Females in prison are a particularly vulnerable group (Breuer et al. 2021). They experience more challenges to their health and wellbeing than males in prison – and than females in the general community.
Compared with females in the general community, females in prison are far more likely to have been pregnant, to have been pregnant at a young age, and to have had multiple pregnancies – all of which take a substantial physical toll (Jones et al. 2018; Olsson et al. 2014).
Females in prison are more likely to be single parents, and more likely to be socioeconomically disadvantaged than those in the community (Earle 2018; Jones et al. 2018).
The vast majority of women in the criminal justice system are mothers, and many also have non-biological children who depend on them (Jones et al. 2018) (see Socioeconomic factors for information on people in prison with dependent children).

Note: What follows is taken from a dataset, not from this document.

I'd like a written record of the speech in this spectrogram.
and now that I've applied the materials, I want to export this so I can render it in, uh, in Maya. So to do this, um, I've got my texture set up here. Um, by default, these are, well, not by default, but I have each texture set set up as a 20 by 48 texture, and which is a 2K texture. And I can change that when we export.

The effects of separating mothers from their children, even for short periods of time, can be devastating for all individuals involved (Poehlmann 2005). Children of incarcerated mothers are more likely to be in out-of-home care (often permanently), and children in out-of-home care are more likely to have contact with the criminal justice system (Dowell et al. 2018; Dowell et al. 2019; Millar and Dandurand 2018; Paynter et al. 2019; Remond et al. 2023).
Breuer E, Remond M, Lighton S, Passalaqua J, Galouzis J, Stewart K and Sullivan E (2021) ‘The needs and experiences of mothers while in prison and post-release: a rapid review and thematic synthesis’, Health Justice 9(31), doi.org/10.1186/s40352-021-00153-7.

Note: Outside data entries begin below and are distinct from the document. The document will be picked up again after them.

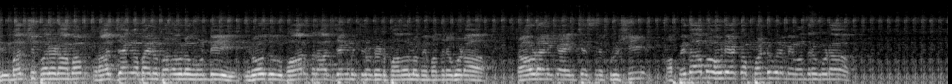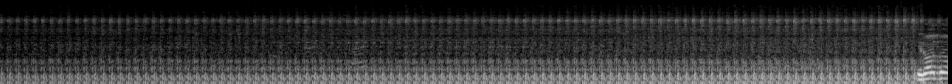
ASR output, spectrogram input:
ఇది మంచి పరిణామం. రాజ్యాంగమైన పదవిలో ఉండి ఈరోజు భారత రాజ్యాంగం ఇచ్చినటువంటి పదవిలో మేమందరం కూడా రావడానికి ఆయన చేసిన కృషి. ఆ పితామహుడి యొక్క పండుగను మేమందరం కూడా ఈరోజు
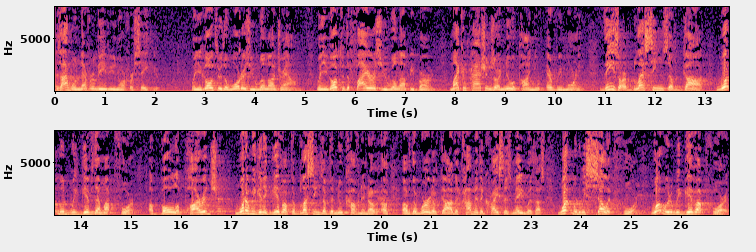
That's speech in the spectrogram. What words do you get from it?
is I will never leave you nor forsake you. When you go through the waters, you will not drown. When you go through the fires, you will not be burned. My compassions are new upon you every morning. These are blessings of God. What would we give them up for? A bowl of porridge? What are we going to give up? The blessings of the new covenant, of, of, of the Word of God, the covenant that Christ has made with us. What would we sell it for? What would we give up for it?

Dowell CM, Mejia GC, Preen DB and Segal L (2018) ‘Maternal incarceration, child protection, and infant mortality: a descriptive study of infant children of women prisoners in Western Australia’, Health Justice 6(1):2, doi:10.1186/s40352–018–0060–y.
Dowell CM, Mejia GC, Preen DB and Segal L (2019) ‘Low birth weight and maternal incarceration in pregnancy: a longitudinal linked data study of Western Australian infants’, SSM – Population Health 7:100324.

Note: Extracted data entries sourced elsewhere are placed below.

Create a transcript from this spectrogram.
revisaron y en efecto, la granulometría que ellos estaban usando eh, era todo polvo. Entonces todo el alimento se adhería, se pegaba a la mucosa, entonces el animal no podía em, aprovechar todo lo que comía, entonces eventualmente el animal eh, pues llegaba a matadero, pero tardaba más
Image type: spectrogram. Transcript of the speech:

Earle J (2018) ‘Why focus on reducing Women’s imprisonment?’, in Milne E, Brennan K, South N, Turton J (eds) Women and the criminal justice system, Palgrave Macmillan Cham, London.
Jones J, Wilson M, Sullivan E, Atkinson L, Gilles M, Simpson PL, Baldry E and Butler T (2018) ‘Australian Aboriginal women prisoners’ experiences of being a mother: a review’, International Journal of Prisoner Health 14(4):221–231.
Millar H and Dandurand Y (2018) ‘The best interests of the child and the sentencing of offenders with parental responsibilities’, Criminal Law Forum 29:227–277.
Olsson C, Horwill E, Moore E, Eisenberg M, Venn A, O’Loughlin C et al. (2014) ‘Social and emotional adjustment following early pregnancy in young Australian women: a comparison of those who terminate, miscarry, or complete pregnancy’, Journal of Adolescent Health 54:698–703.
Paynter M, Drake EK, Cassidy C and Snelgrove-Clarke E (2019) ‘Maternal health outcomes for incarcerated women: a scoping review’, Journal of Clinical Nursing, doi:10.1111/jocn.14837.
Poehlmann J (2005) ‘Representations of attachment relationships in children of incarcerated mothers’, Child Development 76(3):679–696.
Remond M, Zeki R, Kelly A, Bowman J, Galouzis J, Stewart K and Sullivan E (2023) ‘Intergenerational incarceration in New South Wales: characteristics of people in prison experiencing parental imprisonment’, Trends & Issues in Crime and Criminal Justice 663, Australian Institute of Criminology, Canberra, doi.org/10.52922/ti78863.